Chocolates4Breakfast (TerriBoog) said...

Sounds like an absolutely wonderful day!!!

Jennifer said...

Oh my, I thought I was the only one who searched old cemetaries for people I did not even know. I have vistied the graves of the builders of my house (1823), the Strout Family. It's like they are part of my family. What a wonderful and informative post. Thanks for sharing.

samplerlover said...

Thank you for sharing your amazing day. I really enjoyed reading this. I am also a history buff and I think this is one of the reasons I love antique repros. I agree with Margaret. Did she met La Fayette. Looking forward to hearing more. - Sandra.

Suzanne said...

It sounds like you had a wonderful day. It's a shame you are not able to share any photos. I really enjoyed reading about your experience.
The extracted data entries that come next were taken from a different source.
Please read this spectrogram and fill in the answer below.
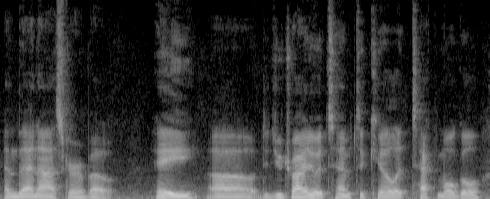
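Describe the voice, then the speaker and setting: Man acting rambling, deep-voiced conspiracy-minded husband. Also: lively intonation, a little mellow. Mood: hesitant, wry. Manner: rambling, halting, searching for words. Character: agitated conspiracy-minded husband piecing together a dystopian plot. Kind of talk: audio drama, conversational dialogue.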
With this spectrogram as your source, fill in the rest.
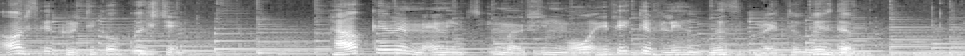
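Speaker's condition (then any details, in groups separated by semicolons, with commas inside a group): Cerebral palsy; writing difficult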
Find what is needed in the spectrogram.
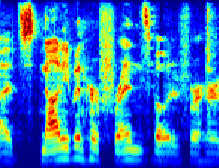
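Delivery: ordinary talk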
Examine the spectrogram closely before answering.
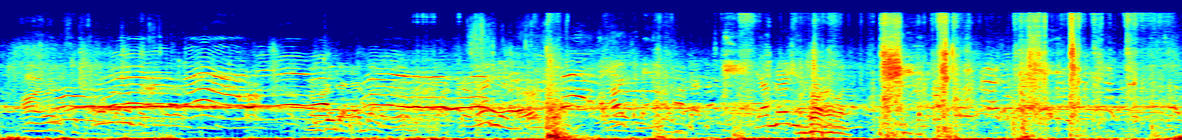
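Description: A crowd of children chatters and calls out nearby outdoors.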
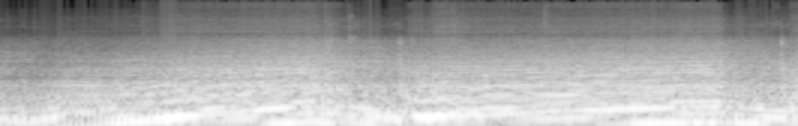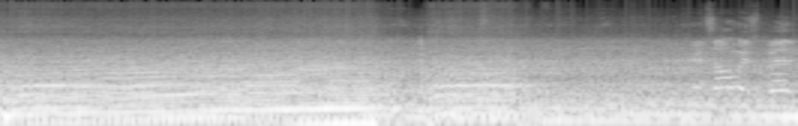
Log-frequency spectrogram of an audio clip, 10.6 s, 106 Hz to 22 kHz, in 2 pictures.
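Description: A supercharged 2013 Scion FR-S engine pulls hard through the revs, its note climbing steadily with brief dips at gear changes, loud and close throughout.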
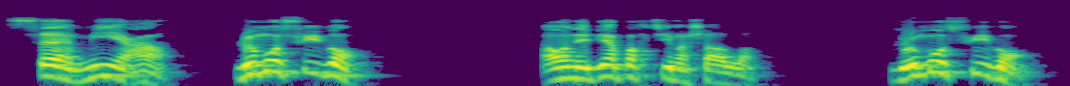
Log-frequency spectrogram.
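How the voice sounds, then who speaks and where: Man, Arabic teacher, high voice, unhurried, encouraging, dull lo-fi sound. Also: sing-song, husky. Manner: encouraging, repeats and drills syllables slowly. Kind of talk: live online reading lesson.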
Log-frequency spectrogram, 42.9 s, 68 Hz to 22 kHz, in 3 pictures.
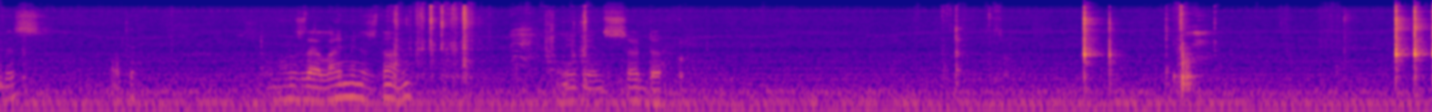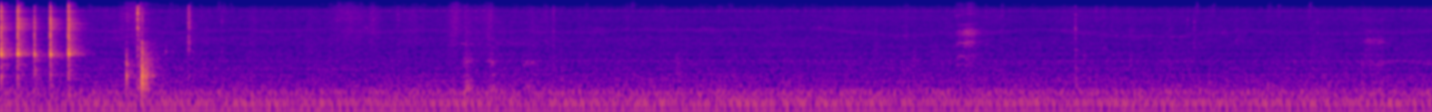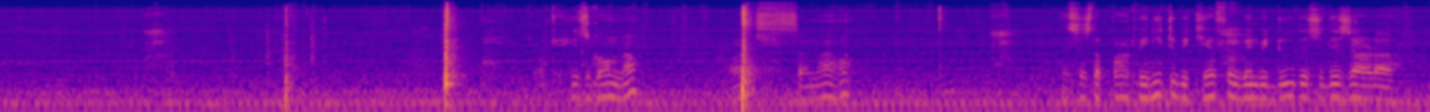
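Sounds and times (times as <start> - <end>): steady low hum: 0.0 - 42.9
metal parts clinking: 3.9 - 4.8.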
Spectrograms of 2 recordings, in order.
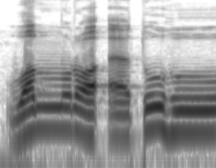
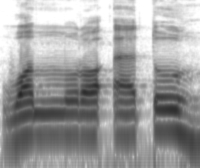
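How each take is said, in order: First: The word ends with a full 'hu' vowel. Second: The word ends without the final vowel. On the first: The reading continues without stopping. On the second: The reader stops at this word.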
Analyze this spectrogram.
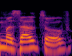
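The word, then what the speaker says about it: מזל טוב: It's just how you say it. It's the sing-song that you add to the word versus the emphasis, because again, Mazal Tov. I'm not going to pronounce the other way. You know the other way. That is not how we pronounce it in modern Hebrew in Israel. Full stop.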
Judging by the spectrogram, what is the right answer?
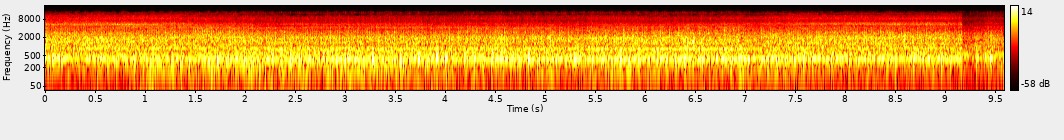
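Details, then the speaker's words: Mazda 6 engine: a hard metallic knock about twice a second over the idle, tied to engine speed. Hard metallic rod knock; a connecting rod bearing was confirmed to have broken apart. "двигателе Mazda 6. Предположительная причина — разлетелись вкладыши."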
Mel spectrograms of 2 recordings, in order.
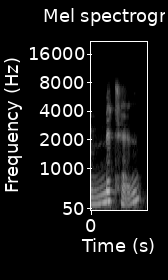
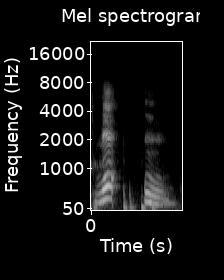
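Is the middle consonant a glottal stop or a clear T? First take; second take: clear T; glottal stop. First: The middle consonant is a clear T sound. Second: The middle consonant is a glottal stop. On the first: The speaker calls it wrong. "We don't say mitten" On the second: The speaker calls it right. "There's a glottal stop in there"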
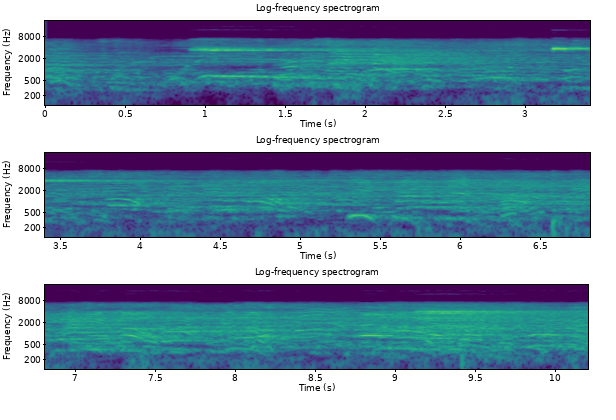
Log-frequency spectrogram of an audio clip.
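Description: A whistle blows sharply.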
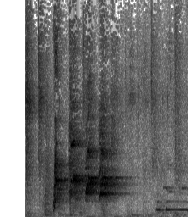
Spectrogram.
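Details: Miniature pinscher giving a run of sharp barks and yips, tonal and fairly high, several in quick succession over about three seconds, then a thinner steady whine near the end; indoor setting with little other noise.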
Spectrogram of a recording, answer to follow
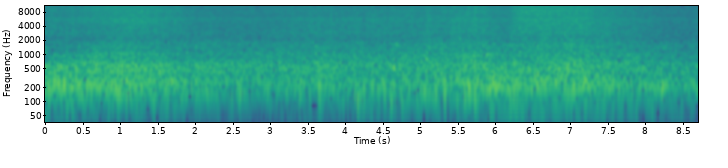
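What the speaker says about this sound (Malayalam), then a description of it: "എറണാകുളം ജില്ലയുടെ കണ്ണമാലി തീരത്ത് അതിരൂക്ഷമായ കടലാക്രമണമാണ് ഉണ്ടായത്" Rough sea surges crash against the Kannamali coast in Ernakulam, a loud, unbroken roar of breaking surf and rushing water with no voices.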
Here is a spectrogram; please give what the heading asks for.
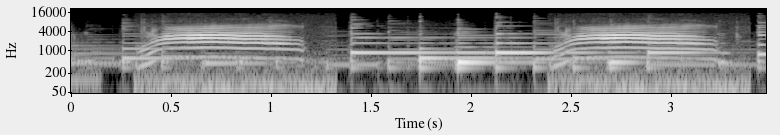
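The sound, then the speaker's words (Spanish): A very small, thin kitten gives two clear, high, wavering meows separated by a pause. Each meow is drawn out and fairly loud, and no talk is heard. “El gatito es muy chiquito, increíblemente flaco.”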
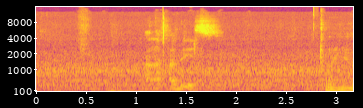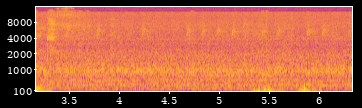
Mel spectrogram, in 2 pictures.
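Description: A man speaks in short, quiet bursts close to a microphone.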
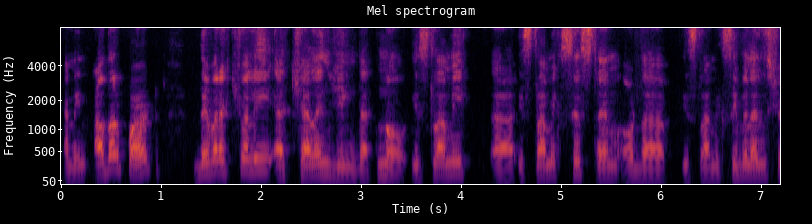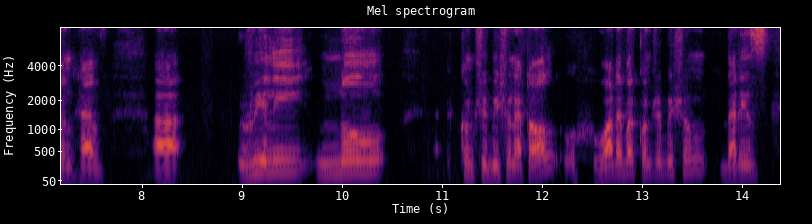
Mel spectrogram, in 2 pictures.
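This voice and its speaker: In an online interview, a man from Bangladesh asks a question as an audience member, hesitating and searching for words. His voice is mid-range with a darkish tone, at normal speed and with no echo.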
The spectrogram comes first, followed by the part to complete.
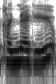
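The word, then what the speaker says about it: Carnegie: just real brief history Andrew carnegi was born in Scotland that's why I'm pronouncing his name carnegi um in 1835 uh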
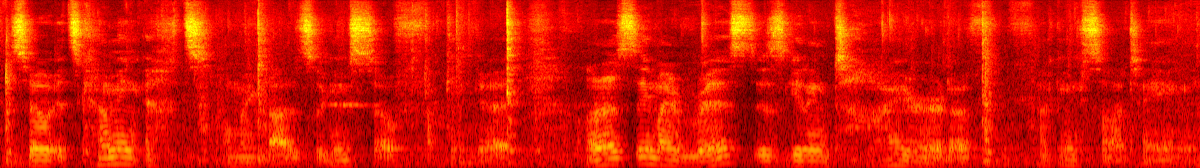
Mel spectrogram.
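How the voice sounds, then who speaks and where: A man's voice: on the low side, measured pace, vocal fry. A tipsy, giggly American man in his twenties, sassy and sweary, giving casual cooking commentary to a camera a few feet away. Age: 20s. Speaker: host of a home cooking show. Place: small cluttered home kitchen. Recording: echoey kitchen, distant mic, pan noise. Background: sizzling pan and clattering utensils.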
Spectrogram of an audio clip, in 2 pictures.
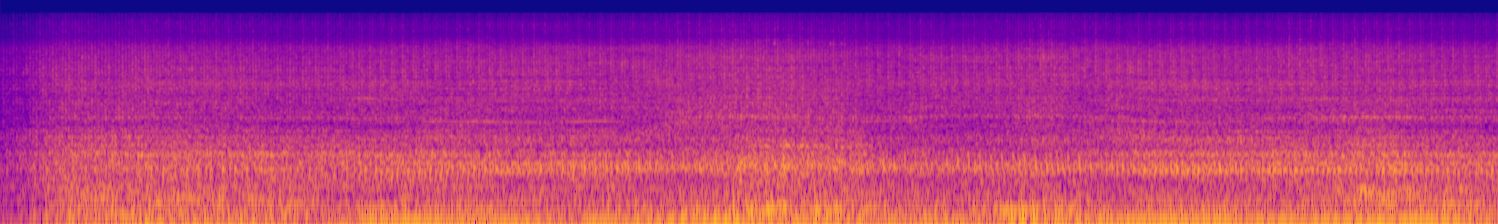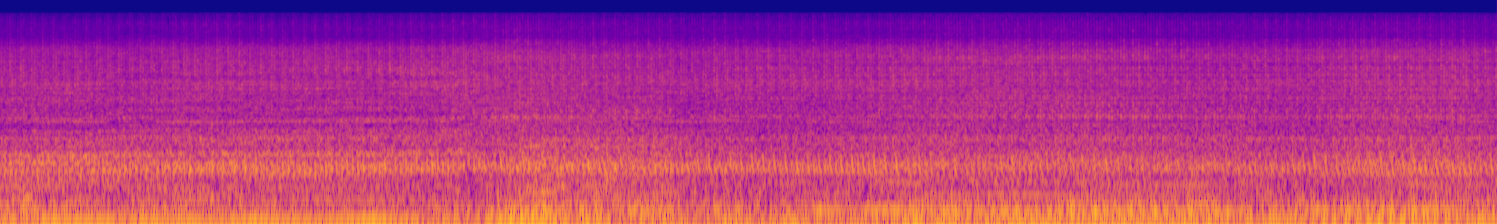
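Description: Tractor's diesel engine running steadily.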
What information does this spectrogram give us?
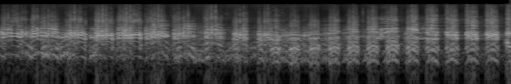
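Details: Northern gannet (Morus bassanus) colony calls, by which birds recognize their young, mates and neighbours: a dense chorus of harsh, guttural rasping and clacking about four times a second from many overlapping birds.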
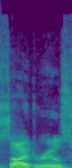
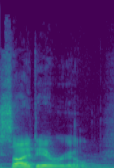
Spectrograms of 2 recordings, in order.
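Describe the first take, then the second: First: It sounds like the two words 'side reels'. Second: It is said to rhyme with 'ethereal'. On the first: The speaker calls it wrong. "I pronounced it as Side Reels for years" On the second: The speaker calls it right. "wait, it's ethereal? Would it not be Sidereal?"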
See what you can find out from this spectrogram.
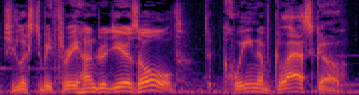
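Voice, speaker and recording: An actor in a radio drama playing a jovial, pushy ship passenger with a joking, insistent manner. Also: male voice, medium pitch, animated, measured pace, a bit bright, a little hiss or hum. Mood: wisecracking.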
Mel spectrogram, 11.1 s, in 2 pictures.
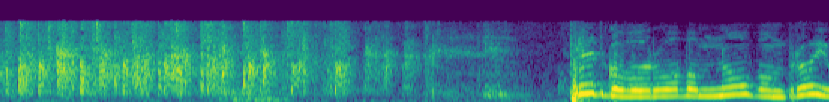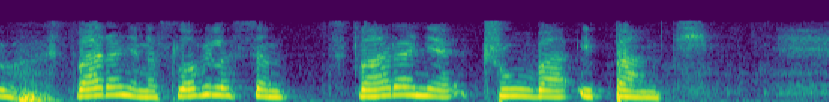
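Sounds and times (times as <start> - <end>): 
audience applause for guest speakers at a literary evening: 0.0 - 3.1
speech: 4.0 - 10.3.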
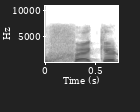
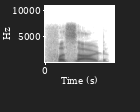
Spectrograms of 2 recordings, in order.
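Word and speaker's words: façade: 105 का पहला वर्ड, इसको फैकेड मत पढ़ना, इसको पढ़ते हैं फसाड। क्या पढ़ते हैं? फसाड, right.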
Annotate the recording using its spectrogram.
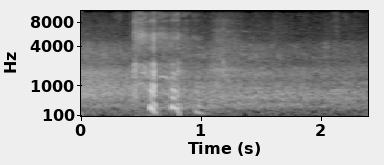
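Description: A large audience laughs together in a big hall.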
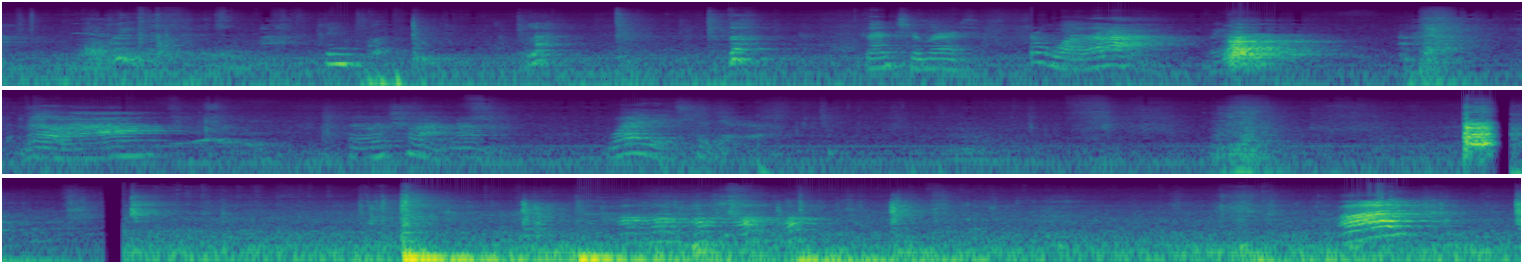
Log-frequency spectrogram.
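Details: Alaskan Malamutes, a family of giant dogs eating together, give a run of harmonic, wavering woo-like vocalisations and short barks amid people talking in Chinese, followed by louder rustling and handling noise.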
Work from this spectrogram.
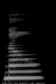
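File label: "nao", tone 1, pronunciation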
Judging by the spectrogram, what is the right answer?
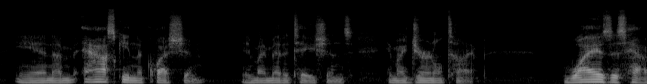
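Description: A man in a calm, relaxed tone. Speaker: sound and energy healing expert. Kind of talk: guided meditation; interview.

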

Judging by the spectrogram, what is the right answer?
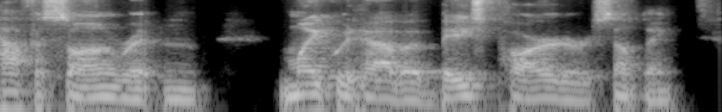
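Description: The background is silent and the recording very clean as a man speaks with a very deep, low pitch. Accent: western Canadian. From Canada, Vancouver area. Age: 60s. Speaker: rock keyboardist. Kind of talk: interview.

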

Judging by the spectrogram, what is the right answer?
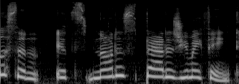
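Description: A put-on character voice speaks fairly slowly with lively intonation and a slightly mellow tone. The sound is dry and close with no echo. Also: woman, extremely high pitch for a woman.

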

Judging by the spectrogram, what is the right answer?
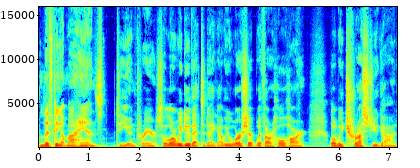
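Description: In a plain, everyday voice, a man speaks at a moderate pace and medium pitch with fairly even intonation. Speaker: church livestream devotional leader. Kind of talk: fervent prayer. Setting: online livestream. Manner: earnest, heartfelt, pleading; warm, encouraging.

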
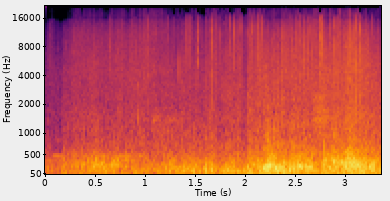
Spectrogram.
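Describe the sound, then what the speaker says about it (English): Strong, gusting wind battering the microphone during a mountain climb, a steady low roar that swells louder in the second half, with no voices. "This wind is brutal."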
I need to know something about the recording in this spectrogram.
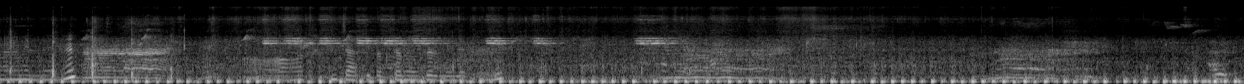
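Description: A flock of sheep and goats bleating now and then as it moves along, over the steady low putter of a motorcycle engine running close by.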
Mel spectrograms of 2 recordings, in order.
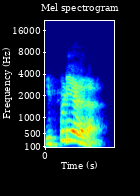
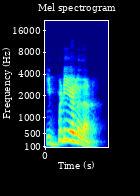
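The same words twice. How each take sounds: The two takes are said the same way.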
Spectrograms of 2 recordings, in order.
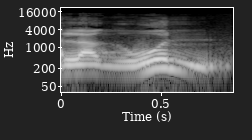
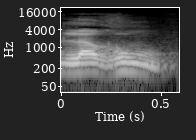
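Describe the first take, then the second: First: The word ends with a full '-un' ending. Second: The word ends without the '-un' ending.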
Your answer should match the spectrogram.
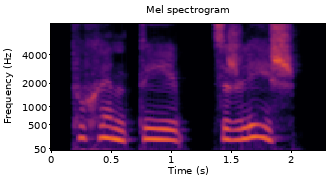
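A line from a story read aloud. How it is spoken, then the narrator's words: Trembling question. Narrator (Russian): Дрожащим голосом она спросила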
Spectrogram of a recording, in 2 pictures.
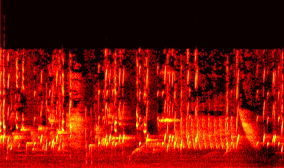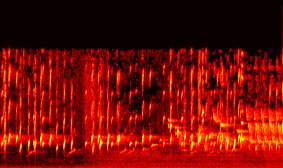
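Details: Lively goldfinch twittering offered as song motivation for pet birds: busy chattering phrases, a quiet gap midway, then renewed rapid high chirping and tinkling notes.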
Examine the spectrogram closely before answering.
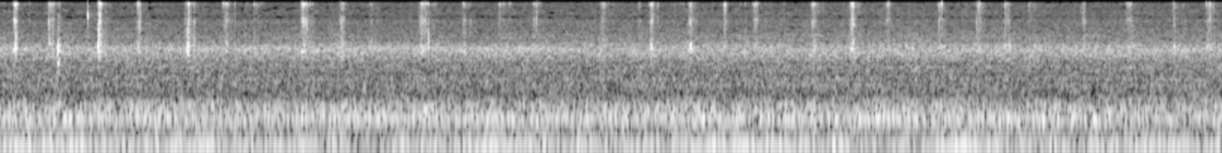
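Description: Steady low hum with faint, irregular small wet clicks as raw chicken mince is squeezed and pressed onto a seekh skewer by hand.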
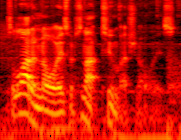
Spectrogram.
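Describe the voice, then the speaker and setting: A man's voice: lowish voice, sing-song, a little fast, over music. A man giving casual, jokey let's play commentary, muttering to himself as he goes, as the host of a gaming channel.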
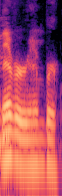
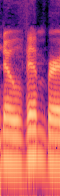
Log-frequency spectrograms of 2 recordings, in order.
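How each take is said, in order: First: The name is said with four syllables. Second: The name is said with three syllables. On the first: The speaker calls it right. "it's Neverember" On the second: The speaker calls it wrong. "I've been calling him November, and I know it's not November"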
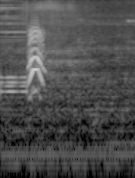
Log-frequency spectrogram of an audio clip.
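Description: A synthesized tone of a few steady notes ends about half a second in, followed by a short meow that rises and falls in pitch. Then only a low hum remains.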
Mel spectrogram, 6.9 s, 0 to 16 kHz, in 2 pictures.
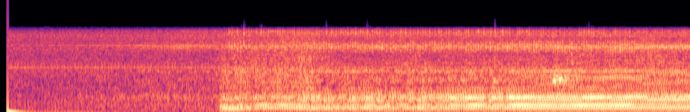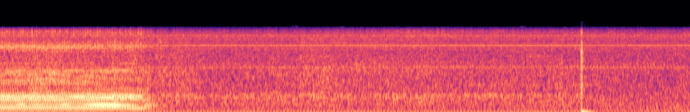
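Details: One long, loud, rattling inspiratory snore, then quiet, from a sleeping elderly Keeshond dog nearly 15 years old; ordinary sleep snoring.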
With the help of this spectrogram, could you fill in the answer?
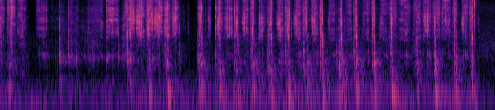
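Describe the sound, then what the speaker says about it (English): A paint scraper rasps steadily across the bottom of an airboat hull, stripping old paint in quick repeated strokes, close, loud and continuous, with no talking. "so I'm just getting a paint scraper, and I'm going to scrape as much as I can off"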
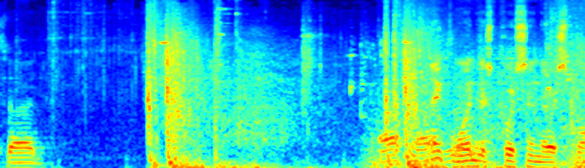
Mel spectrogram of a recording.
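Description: A pistol fires loud gunshots.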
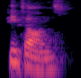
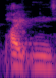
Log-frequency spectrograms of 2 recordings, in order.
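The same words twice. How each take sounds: First: "pitons" as PEE-tonz; alternate pronunciation. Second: "pitons" as PIE-tunz; alternate pronunciation. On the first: Player naming climbing gear, "pitons" said PEE-tonz. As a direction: say "pitons" with a long EE and full second vowel. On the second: Player offering another way, "pitons" said PIE-tunz. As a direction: say "pitons" with first syllable like "pie". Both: Shown as a demonstration. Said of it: "however you wanna pronounce them".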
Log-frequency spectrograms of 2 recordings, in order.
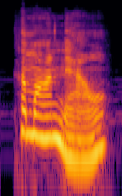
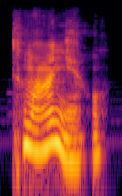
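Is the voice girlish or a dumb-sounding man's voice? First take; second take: girlish; dumb man's. First: It is said in a girlish voice. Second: It is said in a dumb man's voice.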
Nancy said...

Thanks for sharing your story with us! I am looking forward to hearing more about you research.

It's a shame the Shockoe Hill Cemetery is in such a bad part of Richmond now. I remember going there once or twice when I was growing up in the suburbs of Richmond. It is a beautiful and peaceful cemetery. It was designed for spending Sunday afternoons walking and visiting the gravesites. I am glad the cemetery is kept up still despite the bad neighborhood.

Kelly said...

Thanks for following my Blog. I came over to visit yours. I enjoyed your experience with Maria Clarke and became a follower. I look forward to reading more. Welcome! Kelly

Katherine said...

Wow, what an exciting adventure. Your pics of the cemetery were beautiful and how nice that you went and stayed with Anne a little bit. So, you don't like Queen stitches either? Can't wait to hear more about what you learn.

Teresa said...

I noticed I had a new follower on my blog, thank you. I will enjoy following you.
Teresa's Heartfelt Stitches

Siobhan said...

How neat!!! I am sooo behind on blog reading but kept telling myself that I had to get on here and look at your post! I can't wait to read more! I enjoyed hearing about your trip to the cemetary and seeing the pics & reading about it. Thanks for including the marker--I'm the kind of person who pulls over to the side of the road to read those historical markers. ;) How sad that Anna died so young but it's wonderful how she lives on through her needlework. Sad, too, about the bad part of town that the cemetary is now in.

Thanks for sharing!

Katrina said...

I so enjoyed reading about your trip!!!! Thanks for sharing :-).